Abi, in an earlier comment, is wrong about this as well. I reckon he refers to gas being treated as incompressible up to Mach numbers of about 0. In fact, the compressor really only increases the gas's pressure and therefore density. This is a key concept: going through the compressor, the gas is slowed! The opposite is true for the turbine. Also, the water's "pressure" does not rise while going into the smaller diameter pipe. You did not mention this, but if we are referring to two passive compressors just combined in series, the effect is not as strong by far.

Density is mass per unit volume, that is it. That does not make sense. There is no alternative way of seeing it. It is not "less dense". Third: Wrong, see above. The air actually is slowed down if you will. The purpose is to increase pressure. We don't care for velocity. In fact, we care so little for velocity the compressor's diffusor is actually attempting to dissipate it all: that's its job! The highest boost is yielded if the air behind the compressor didn't move!

Fifth: yeah steven is wrong or at least not making sense. But bringing polarity into this is uncalled for, and a poor argument, too. In a room at ambient pressure, warmer air will have less density, resulting in a pressure differential, resulting in an acceleration, resulting in a velocity. So, the same fluid same polarity throughout does also flow just from a density differential.

Other commenters have mentioned how the smaller spools the larger one. Nope, the compressors don't really know of each other. They are exclusively spooled by their respective turbine and nothing else. As far as one compressor goes, they just take whatever is in front and apply their current depending on their rotational speed pressure ratio. That is it, granted they are within their operational area!

They do not care for what is in front; the intake does not have to be at ambient pressure. The reason the small one spools up quickly is its tiny polar moment of inertia. Its mass and geometry is simply so small that it can do that.
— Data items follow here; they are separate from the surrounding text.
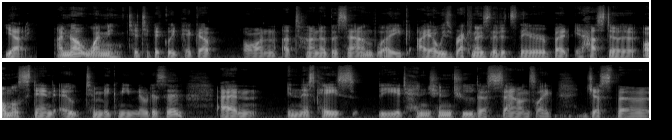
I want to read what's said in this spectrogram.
Yeah. I'm not one to typically pick up on a ton of the sound. Like, I always recognize that it's there, but it has to almost stand out to make me notice it. And in this case, the attention to the sounds like just the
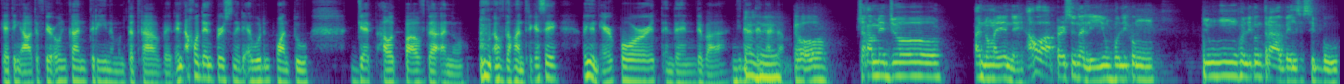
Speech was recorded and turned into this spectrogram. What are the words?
getting out of their own country na magta-travel. And ako din personally, I wouldn't want to get out pa of the ano of the country kasi ayun airport and then 'di ba? Hindi natin alam. Oo. Tsaka medyo, ano ngayon eh. Ako ah, personally, yung huli kong, yung huli kong travel sa Cebu,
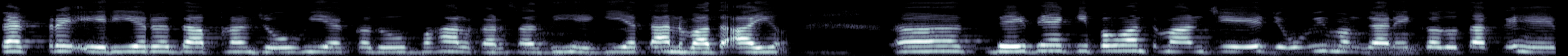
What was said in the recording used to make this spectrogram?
ਫੈਕਟਰ ਏਰੀਅਰ ਦਾ ਆਪਣਾ ਜੋ ਵੀ ਹੈ, ਕਦੋਂ ਬਹਾਲ ਕਰ ਸਕਦੀ ਹੈਗੀ ਹੈ। ਧੰਨਵਾਦ, ਆਈ ਦੇਖਦੇ ਹਾਂ ਕਿ ਭਗਵੰਤ ਮਾਨ ਜੀ ਇਹ ਜੋ ਵੀ ਮੰਗਾਂ ਨੇ, ਕਦੋਂ ਤੱਕ ਇਹ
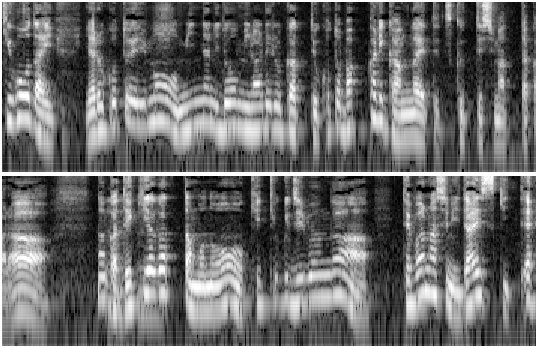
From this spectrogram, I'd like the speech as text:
き放題やることよりもみんなにどう見られるかっていうことばっかり考えて作ってしまったからなんか出来上がったものを結局自分が手放しに大好きってえ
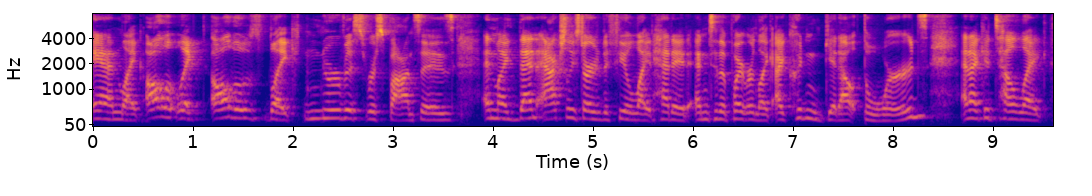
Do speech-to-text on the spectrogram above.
and like all like all those like nervous responses. And like then actually started to feel lightheaded and to the point where like I couldn't get out the words. And I could tell like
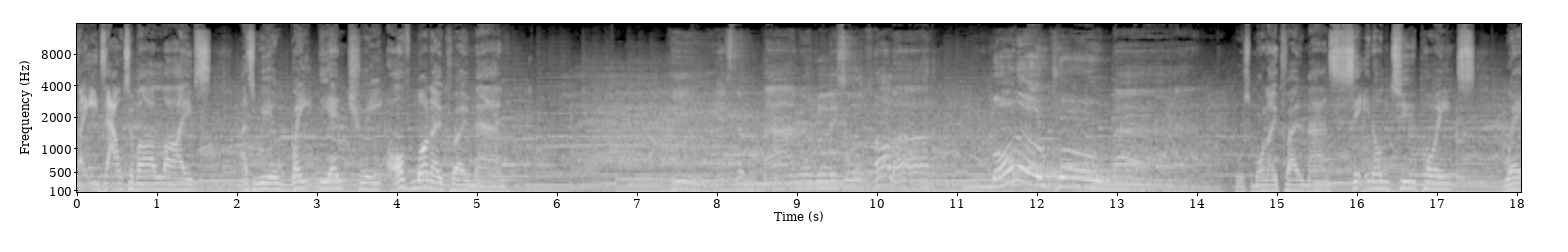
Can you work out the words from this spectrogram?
fades out of our lives as we await the entry of Monochrome Man. He is the man of little colour, Monochrome Man. Of course, Monochrome Man sitting on two points, where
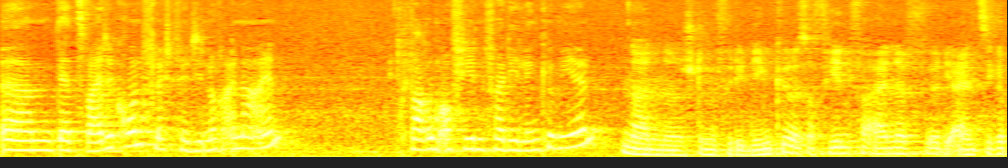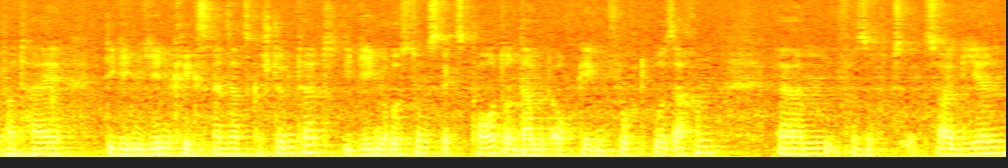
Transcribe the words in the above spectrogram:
Ähm, der zweite Grund, vielleicht fällt dir noch einer ein. Warum auf jeden Fall die Linke wählen? Nein, eine Stimme für die Linke ist auf jeden Fall eine für die einzige Partei, die gegen jeden Kriegseinsatz gestimmt hat, die gegen Rüstungsexporte und damit auch gegen Fluchtursachen ähm, versucht zu agieren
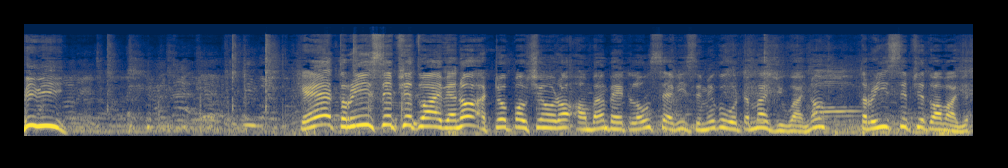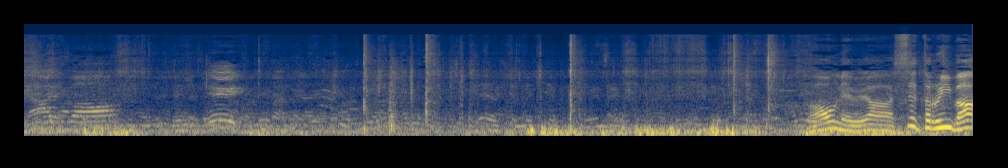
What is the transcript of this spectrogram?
ဘီဘီကဲ3စစ်ဖြစ်သွားပြီဗျာနော်အတုပ်ပုတ်ရှင်တော့အောင်ပန်းပဲတစ်လုံးဆက်ပြီးစင်မင်းကိုကိုတမတ်ယူပါရင်နော်3စစ်ဖြစ်သွားပါပြီဗျအာပါလေးဟောင်းတယ်ဗျာစစ်3ပါ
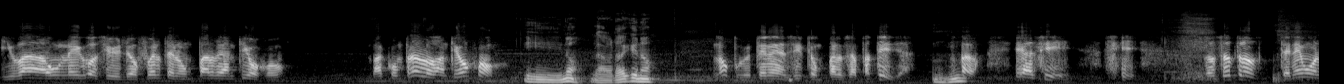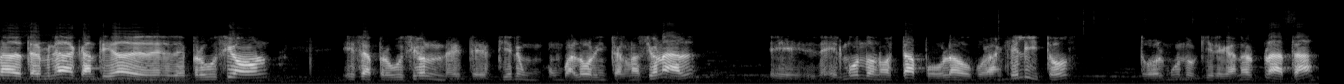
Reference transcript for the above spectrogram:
y va a un negocio y le ofertan un par de anteojos, ¿va a comprar los anteojos? Y no, la verdad que no. No, porque usted necesita un par de zapatillas. es así. Sí. Nosotros tenemos una determinada cantidad de, producción, esa producción este, tiene un, valor internacional, eh, el mundo no está poblado por angelitos, todo el mundo quiere ganar plata,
Fnbend exactly on the money! As mentioned earlier, you only truly get the benefits of compounding if it is controlled to some degree.
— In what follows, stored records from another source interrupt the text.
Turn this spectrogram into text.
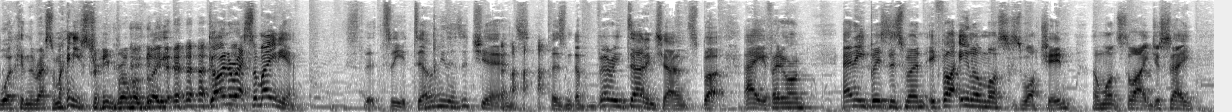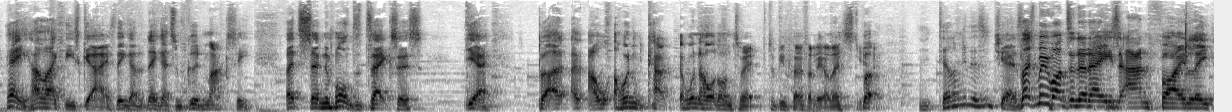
working the WrestleMania stream probably. Going to WrestleMania. So you're telling me there's a chance? There's a very tiny chance, but hey, if anyone, any businessman, if like Elon Musk's watching and wants to like just say, hey, I like these guys. They got they got some good moxie. Let's send them all to Texas. Yeah, but I, I, I wouldn't count, I wouldn't hold on to it to be perfectly honest. But Telling me there's a chance. Let's move on to today's, and finally,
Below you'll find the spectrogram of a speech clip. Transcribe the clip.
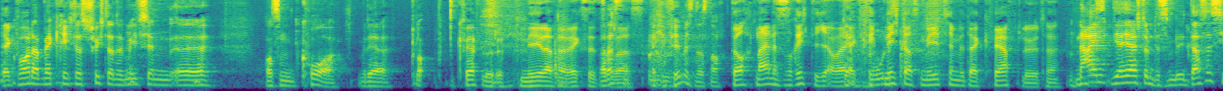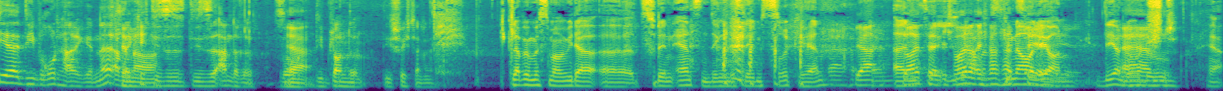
Der Quarterback kriegt das schüchterne Mädchen äh, aus dem Chor mit der Blo Querflöte. Nee, da verwechselt du das was. Welchen Film ist denn das noch? Doch, nein, das ist richtig, aber er kriegt nicht das Mädchen mit der Querflöte. Nein, ja, ja, stimmt. Das, das ist hier die rothaarige, ne? Aber Genau. er kriegt diese, diese andere, so Ja. die blonde, die schüchterne. Glaube, wir müssen mal wieder äh, zu den ernsten Dingen des Lebens zurückkehren. Ja, Äh, Leute, ich wollte euch was Genau, erzählen. Leon. Leon, Ähm, du, ja.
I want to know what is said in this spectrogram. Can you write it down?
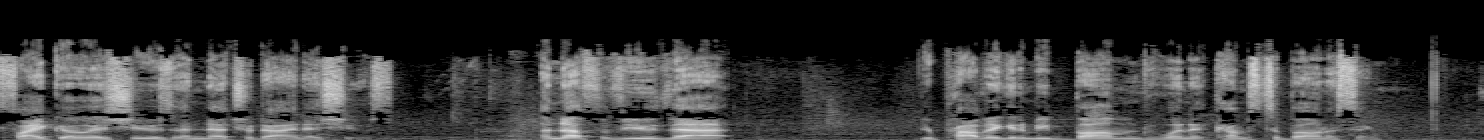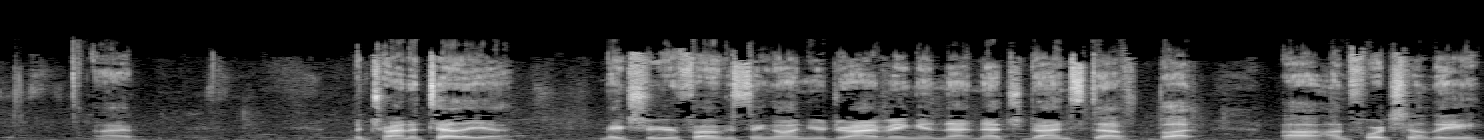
FICO issues and Netradyne issues. Enough of you that you're probably going to be bummed when it comes to bonusing. And I've been trying to tell you, make sure you're focusing on your driving and that Netradyne stuff. But uh, unfortunately,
There are multiple bypasses in play, yeah. Would the high pressure or smaller diameter turbo not begin to restrict flow once the low pressure turbo or larger diameter turbo spools up? I guess I was thinking that there might be a bypass valve of some type allowing air to circumvent the HPT once the LPT had reached it's peak efficiency. I think I called those by the proper names. So the smaller one spools up first and draws air through the bigger one spooling it up. So you get boost even at low rpm but can reach higher pressures when the larger one spools up.

Did i get it right? Here is an easy way to think about it. Large turbo is for volume. The small turbo is for pressure. You get a flatter power delivery that rises quick. Many things can effect turbo performance characteristics, turbine and compressor wheel geometry and diameter sizes for example, but a single turbo only works good at a certain part of the spectrum.

To widen that spectrum you compound turbo. I always thought that it reversed where the smaller turbo helps the bigger turbo build boost. Steven, you're wrong about several things with your statement.

First, air is not a compressible gas below a certain velocity, so you treat it as incompressible flow. Perhaps some research into incompressible and compressible fluid flow will benefit you're general understanding. In fact, you can argue that it's less dense due to the heat generated in the engine bay.

Third, the function of the compressor wheel in a turbocharger is to increase intake air velocity. Fourth, PSI is not a unit of weight, but of pressure. In this particular case, it would likely be measured in your intake manifold. Fifth, your comparison about oil and water versus forced induced air is completely irrelevant, and it's also incorrect. While oil may float on top of water due to a differential in densities, the true reason they do not mix is due to polarity. I love the article maybe you could expand it by writing on compound setups using turbos and root superchargers.

Insane low end torque but pulls like a train up in the RPMS.

Diesl twin turbo diagram

Diesl twin turbo diagram